Twitter can be intimidating to new users. The same can be said for experienced users. A timeline is only as good as the content you follow, and even then, you may miss the good bits over the course of a day unless you commit to scrolling through every single tweet.
So the company is introducing Highlights, push notifications that put what's hopefully interesting content directly into your notification shade.
SwiftKey has announced beta version 5.3 of its third-party keyboard, and this time the highlight feature concerns a new menu for accessing content and settings. It's called the SwiftKey Hub.
This little menu appears to the left of the prediction bar. It serves as a quick way to access the app's most popular settings. This is a change from having to activate a separate key's secondary function, as SwiftKey (using the 123 key) and many other alternative keyboards have done.
Everyone is trying to get someplace in Does not Commute from Mediocre, the developer of titles like Smash Hit and Sprinkle. It's a "strategic driving" sim where you must maneuver everyone through the city with a minimum of accidents/fatalities. If a game about commuting sounds stuffy, rest assured Does not Commute is quite amusing.
We've covered both of the previous entries in the Sorcery series, from 80 Days developer Inkle Ltd., when they landed on Android. At the core they're game-books, a genre that mixes old-school dice-based tabletop RPGs and structured "Choose Your Own Adventure" narratives, like those so prominently featured in the library of Tin Man Games. But the Sorcery series takes this idea further with a dynamic story engine, interesting animations, skeuomorphic interface design, and hand-drawn everything.
Ready is a third-party dialer that, from the beginning, has prided itself on being prettier than the one you're currently using. And for people where looks aren't enough, it consolidates various aspects of mobile communication into one place in order to improve the experience of actually making calls. You can know when you last talked, what was said in your last text, and when the next meeting is scheduled for all as you dial a person's number.
Here's a surprise for you. For once we're not talking about a photo editing app that has come to Android after being available on iOS for months or worse yet, years. How novel! Overam is the name of said app and it's being released on Android first (maybe only?).

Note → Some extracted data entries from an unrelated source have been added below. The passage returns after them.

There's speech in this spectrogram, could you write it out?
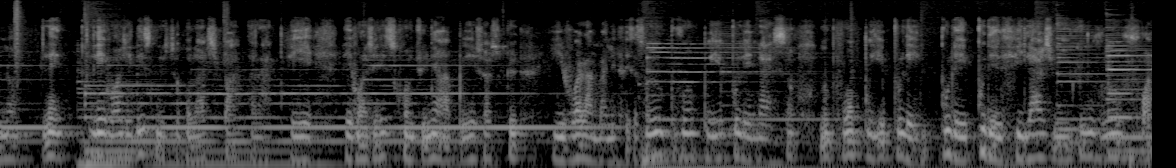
non. L'évangéliste ne se relâche pas dans la prière. L'évangéliste continue à prier jusqu'à qu'il voit la manifestation. Nous pouvons prier pour les nations, nous pouvons prier pour les, pour les, pour villages, mais nous voulons voir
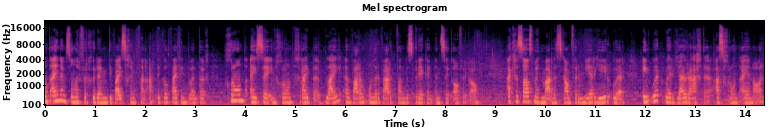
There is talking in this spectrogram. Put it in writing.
Onteiening sonder vergoeding, die wysiging van artikel 25, grondeise en grondgrype bly 'n warm onderwerp van bespreking in Suid-Afrika. Ek gesels met Marnus Kamp vir meer hieroor en ook oor jou regte as grondeienaar.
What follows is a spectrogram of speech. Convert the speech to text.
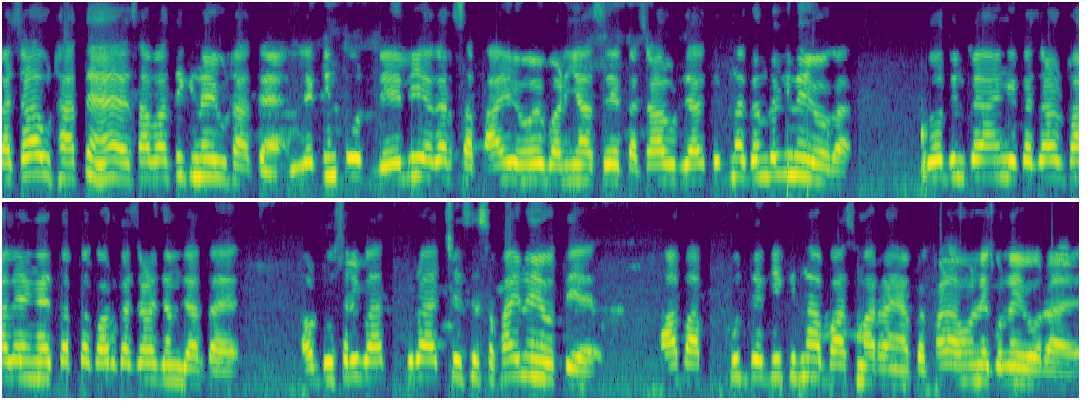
कचरा उठाते हैं, ऐसा बात है कि नहीं उठाते हैं। लेकिन तो डेली अगर सफ़ाई हो बढ़िया से, कचरा उठ जाए तो इतना गंदगी नहीं होगा। दो दिन पे आएँगे, कचरा उठा लेंगे, तब तक और कचरा जम जाता है। और दूसरी बात, पूरा अच्छे से सफ़ाई नहीं होती है। आप आप खुद देखिए कितना बास मार रहा है यहाँ पे, खड़ा होने को नहीं हो रहा है।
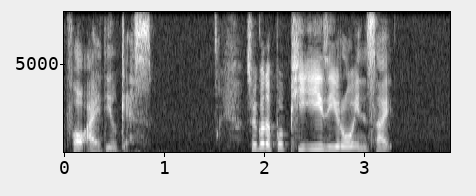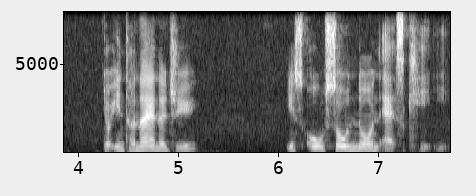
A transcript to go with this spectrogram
for ideal gas. So you're going to put PE zero inside. Your internal energy is also known as KE.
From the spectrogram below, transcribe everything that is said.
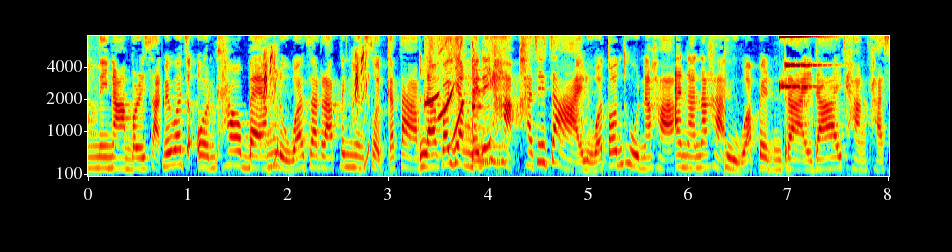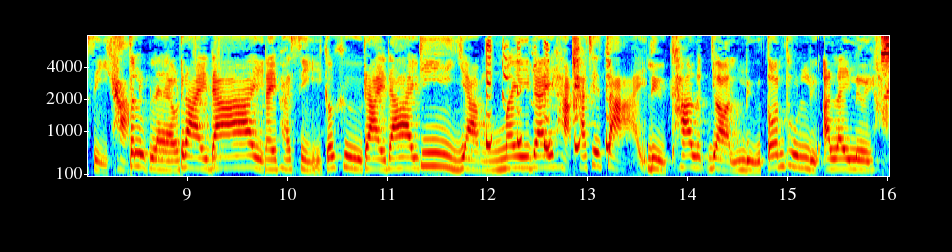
ำในนามบริษัท ไม่ว่าจะโอนเข้าแบงก์หรือว่าจะรับเป็นเงินสดก็ตาม แล้วก็ยังไม่ได้หักค่าใช้จ่าย หรือว่าต้นทุนนะคะ อันนั้นนะคะถือว่าเป็นรายได้ทางภาษีค่ะ สรุปแล้วรายได้ในภาษีก็คือรายได้ที่ยังไม่ได้หักค่าใช้จ่าย หรือค่าลดหย่อนหรือต้นทุนหรืออะไรเลยค่ะ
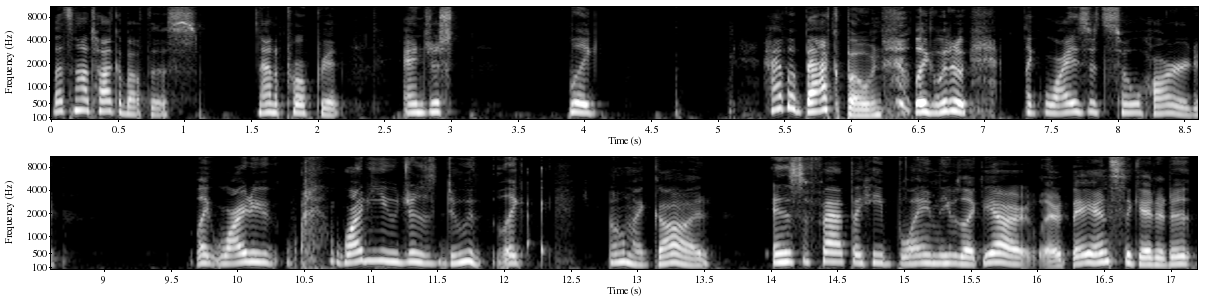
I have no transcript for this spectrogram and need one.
let's not talk about this. Not appropriate. And just like have a backbone. like literally like why is it so hard? Like why do you why do you just do like oh my god. And it's the fact that he blamed he was like, Yeah, they instigated it.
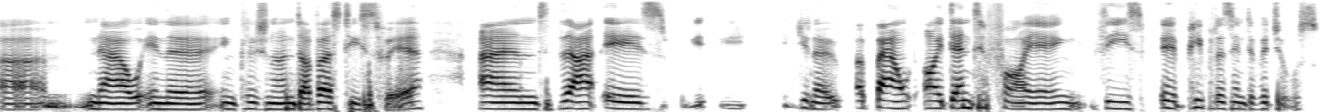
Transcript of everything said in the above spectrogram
um, now in the inclusion and diversity sphere. And that is, you know, about identifying these uh, people as individuals.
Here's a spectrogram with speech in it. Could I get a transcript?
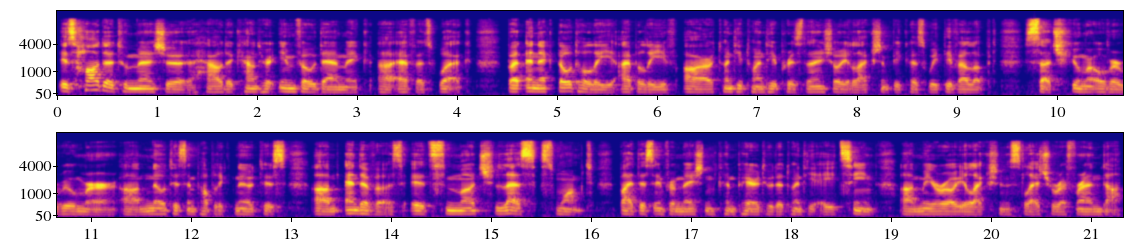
It's harder to measure how the counter-infodemic uh, efforts work, but anecdotally, I believe our 2020 presidential election, because we developed such humor over rumor, um, notice and public notice um, endeavors, it's much less swamped by disinformation compared to the 2018 uh, mayoral election slash referenda.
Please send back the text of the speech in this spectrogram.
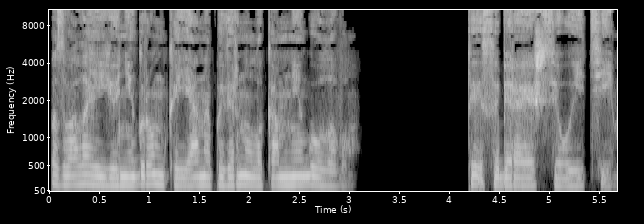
Позвала ее негромко, и она повернула ко мне голову. «Ты собираешься уйти»,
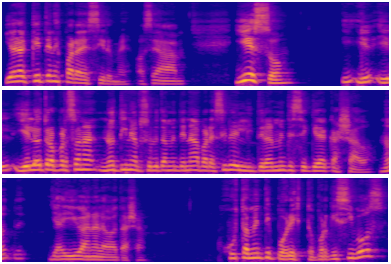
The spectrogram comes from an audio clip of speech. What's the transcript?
¿Y ahora qué tenés para decirme? O sea, y eso, y, y, la otra persona no tiene absolutamente nada para decirle y literalmente se queda callado. ¿no? Y ahí gana la batalla justamente por esto, porque si vos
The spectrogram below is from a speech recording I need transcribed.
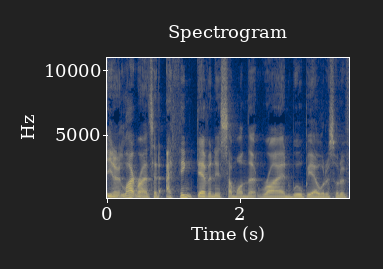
you know like ryan said i think devon is someone that ryan will be able to sort of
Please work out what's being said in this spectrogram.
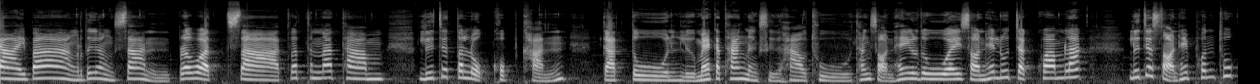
ยายบ้าง เรื่องสั้น ประวัติศาสตร์ วัฒนธรรม หรือจะตลกขบขันการ์ตูน หรือแม้กระทั่งหนังสือ how to ทั้งสอนให้รวย สอนให้รู้จักความรัก หรือจะสอนให้พ้นทุกข์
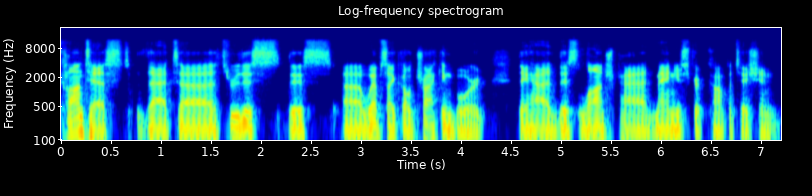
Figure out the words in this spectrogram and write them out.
contest that uh, through this this uh, website called Tracking Board, they had this Launchpad manuscript competition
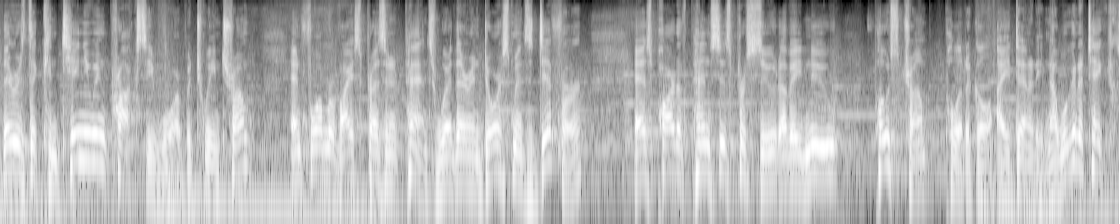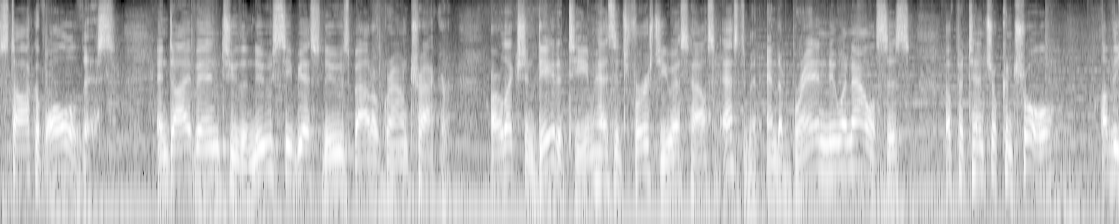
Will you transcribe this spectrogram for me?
there is the continuing proxy war between Trump and former Vice President Pence, where their endorsements differ as part of Pence's pursuit of a new post-Trump political identity. Now, we're going to take stock of all of this and dive into the new CBS News Battleground Tracker. Our election data team has its first U.S. House estimate and a brand new analysis of potential control of the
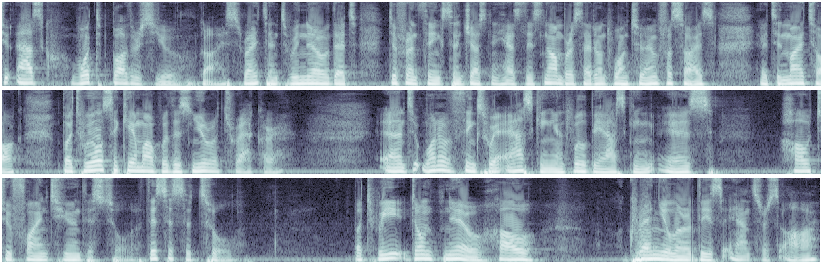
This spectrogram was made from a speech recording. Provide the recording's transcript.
to ask what bothers you guys, right? And we know that different things, and Justin has these numbers, I don't want to emphasize it in my talk, but we also came up with this neuro tracker. And one of the things we're asking and will be asking is how to fine tune this tool. This is a tool, but we don't know how granular these answers are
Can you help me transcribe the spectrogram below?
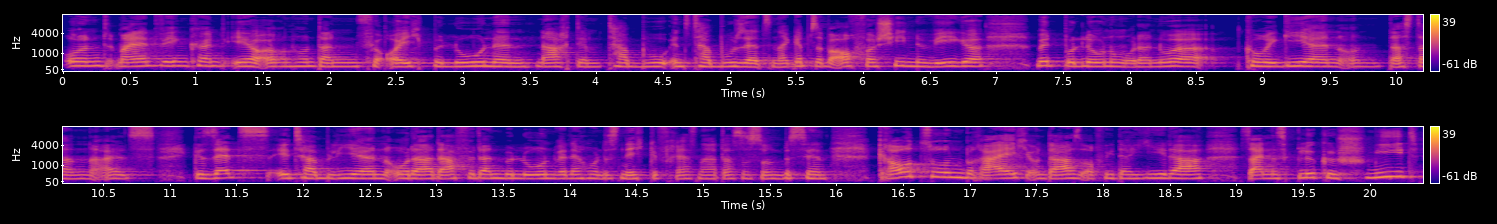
und meinetwegen könnt ihr euren Hund dann für euch belohnen nach dem Tabu, ins Tabu setzen. Da gibt's aber auch verschiedene Wege mit Belohnung oder nur korrigieren und das dann als Gesetz etablieren oder dafür dann belohnen, wenn der Hund es nicht gefressen hat. Das ist so ein bisschen Grauzonenbereich und da ist auch wieder jeder seines Glückes Schmied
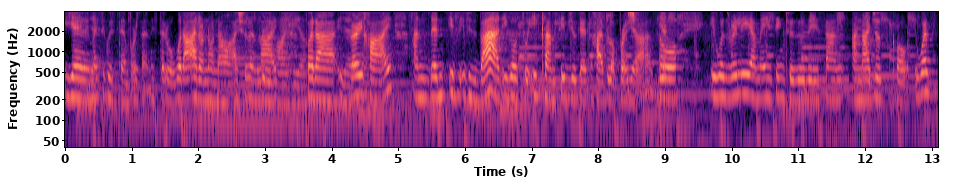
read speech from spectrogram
yeah, in. Mexico is ten percent. It's terrible. But I don't know now. I shouldn't lie. But uh, it's very high, and then if, if it's bad, it goes to eclampsia if you get high blood pressure. Yeah, So. It was really amazing to do this, and, and I just go. It was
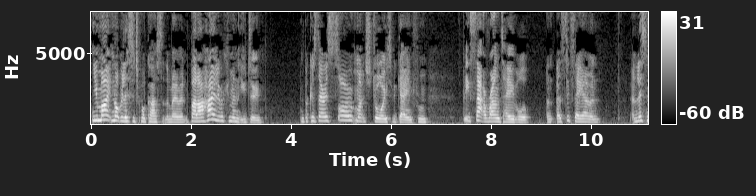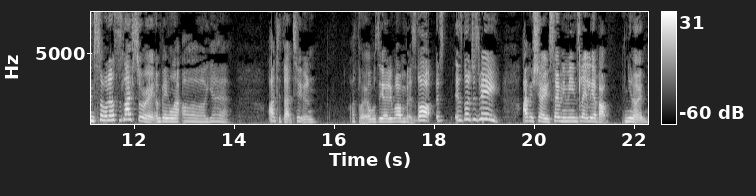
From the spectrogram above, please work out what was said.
you might not be listening to podcasts at the moment, but I highly recommend that you do. Because there is so much joy to be gained from being sat around the table at 6 a.m. and, and listening to someone else's life story and being like, oh, yeah I did that too, and I thought I was the only one, but it's not. It's, it's not just me. I've been sharing so many memes lately about, you know,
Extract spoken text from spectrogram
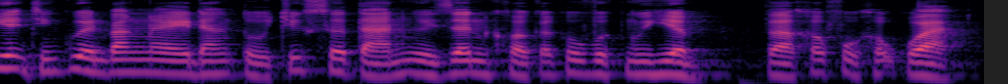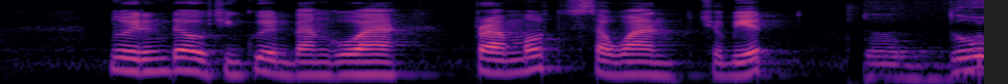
Hiện chính quyền bang này đang tổ chức sơ tán người dân khỏi các khu vực nguy hiểm và khắc phục hậu quả. Người đứng đầu chính quyền bang Goa, Pramod Sawan cho biết. दो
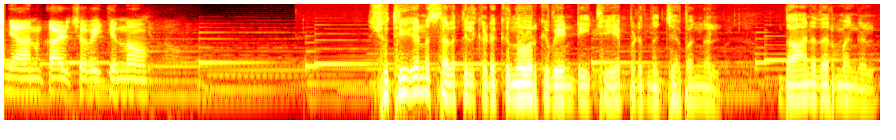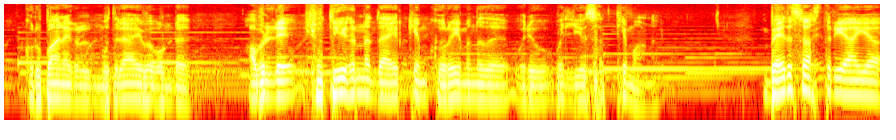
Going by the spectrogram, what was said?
ഞാൻ കാഴ്ചവെക്കുന്നു ശുദ്ധീകരണ സ്ഥലത്തിൽ കിടക്കുന്നവർക്ക് വേണ്ടി ചെയ്യപ്പെടുന്ന ജപങ്ങൾ ദാനധർമ്മങ്ങൾ കുർബാനകൾ മുതലായവ കൊണ്ട് അവരുടെ ശുദ്ധീകരണ ദൈർഘ്യം കുറയുമെന്നത് ഒരു വലിയ സത്യമാണ്. വേദശാസ്ത്രിയായ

While Overam does offer the usual panoply of filters, its selling point is the usage of geometric shapes to create a disconnect between two parts of the image and highlight the one you want.
Google hasn't updated Chrome Remote Desktop on Android for a while, but today it's jumping from v39 to v43 to match the latest Chrome release. The good news is the app no longer looks like a relic from the holo age, but I'm not seeing any feature additions as of yet.
Microsoft Outlook came to Android in January, and after no shortage of updates, the company now feels that the time has come to remove the app's preview label. It has become a full-fledged piece of software, mature and feature-rich enough to take on the world like countless freshly-out-of-beta apps before it. Outlook for Android, according to Microsoft, is ready to compete with its iOS counterpart.
Most Android apps from large corporations don't really consider the design guidelines worth following - hell, a lot of them are carbon copies of the counterpart iPhone app. (From three years ago.) The app from movie theater chain Regal Cinemas is refreshingly different: even before the latest update it followed Holo guidelines pretty well throughout the interface. The latest update, published in the Play Store yesterday, brings it up to Material Design.
After popping up in a leak several weeks back, Facebook's Android dialer app has been released in the Play Store. Rather than going with the generic and confusing "Phone," the app is called Hello. You can place calls, see who's calling, and block incoming callers.